CBS announces that it will provide 3-D coverage of the NCAA Final Four to 100 movie theaters nationwide in a move to bring this new form of sports broadcast to the masses.

Leno Ratings – The Nielsen Co. says Jay Leno averaged 5.6 million viewers last week, his first back at NBC’s “The Tonight Show” following hisill-fated prime time show. Letterman had 3.7 million at CBS. Leno took advantage of curiosity over his return and a strong lineup of guests, including Olympic stars and Sarah Palin.

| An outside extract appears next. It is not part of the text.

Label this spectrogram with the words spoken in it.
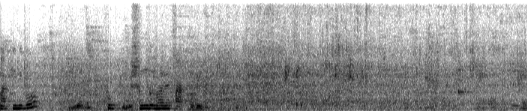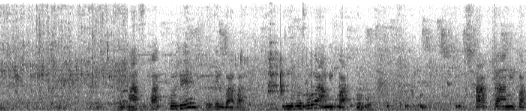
মাখিয়ে নিব। খুব সুন্দরভাবে পাক হবে। মাছ পাক করবে ওদের বাবা। কুমড়োটো আমি পাক করব। শাকটা আমি পাক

It was a half-million more than he averaged his last season at “Tonight.” But the second week finds the  late-night contenders at a close race – with Leno averaging 4.3 million viewers and Letterman at 4 million.

Government Reaches Further Into Your Pocket – Vertex, a company that calculates sales tax for Internet sellers, reports that the average general sales tax rate nationwide reached 8.629% at the end of 2009, the highest since the  company started tracking data in 1982. That was up a nickel on a taxable $100 purchase from a year earlier and up nearly 40 cents for the decade.

Television news this week in 1986 –

HBO will show “Comic Relief,” a March 29 benefit for America’s poor and homeless. The show will originate from the Universal Amphitheater in Hollywood and will be hosted by Robin Williams, Whoopi Goldberg and Billy Crystal. Among the comedians and actors scheduled to participate – Peewee Herman, Michael J. Fox. Buddy Hackett, Joe Piscopo, Carl and Rob Reinder, Martin Mull, David Steinberg. Jerry Lewis, Sandra Bernhard, Howie Mandel, Gilda Radner and Weird Al Yankovic.

The Movie Channel announces its new “VCR Theater” – aimed at those who can videotape movies while they’re asleep. But, do the studios like the taping of their movies? The home entertainment software business is a $12-billion-a-year business.  An 800 number will be on display for the three-hour event.

More cable – Dabney Coleman is back – The Arts & Entertainment Network just picked up all 27 episodes of  “Buffalo Bill” – the NBC series that ran in 1984.

Don’t miss the Easter Seal Telethon (Sat – March 8) – hosted by Pat Boone and Donna Mills.

TV Network Ratings – CBS And CW’s Gossip Girl Higher

ABC promoted premiere week as “National Stay-At-Home Week,” but viewers were more eager to stay home for CBS.

Even as rivals saw their returning shows decline — some sharply — during the first week of the TV season, CBS saw big growth for several series’ season premieres: NCIS, up 29% from last year’s opener, was helped by a big cliffhanger; Criminal Minds was up 34%; How I Met Your Mother rose 20%; and Two and a Half Men, CSI: Miami and CSI: NY all gained as well.

Also on the upswing: CW’s Gossip Girl, which hit record highs this month.

The gains were matched by declines for Desperate Housewives and Grey’s Anatomy from last fall (though both shows returned above their spring averages) amid bigger drops for Heroes, House, Law & Order: SVU, ER and Without a Trace.

And they eased fears that last winter’s three-month writers’ strike would have a lasting effect on the TV business as viewers fell out of the habit of watching their favorite shows.

USA Today/Mr Pop Culture

Photo – Gossip Girl Cast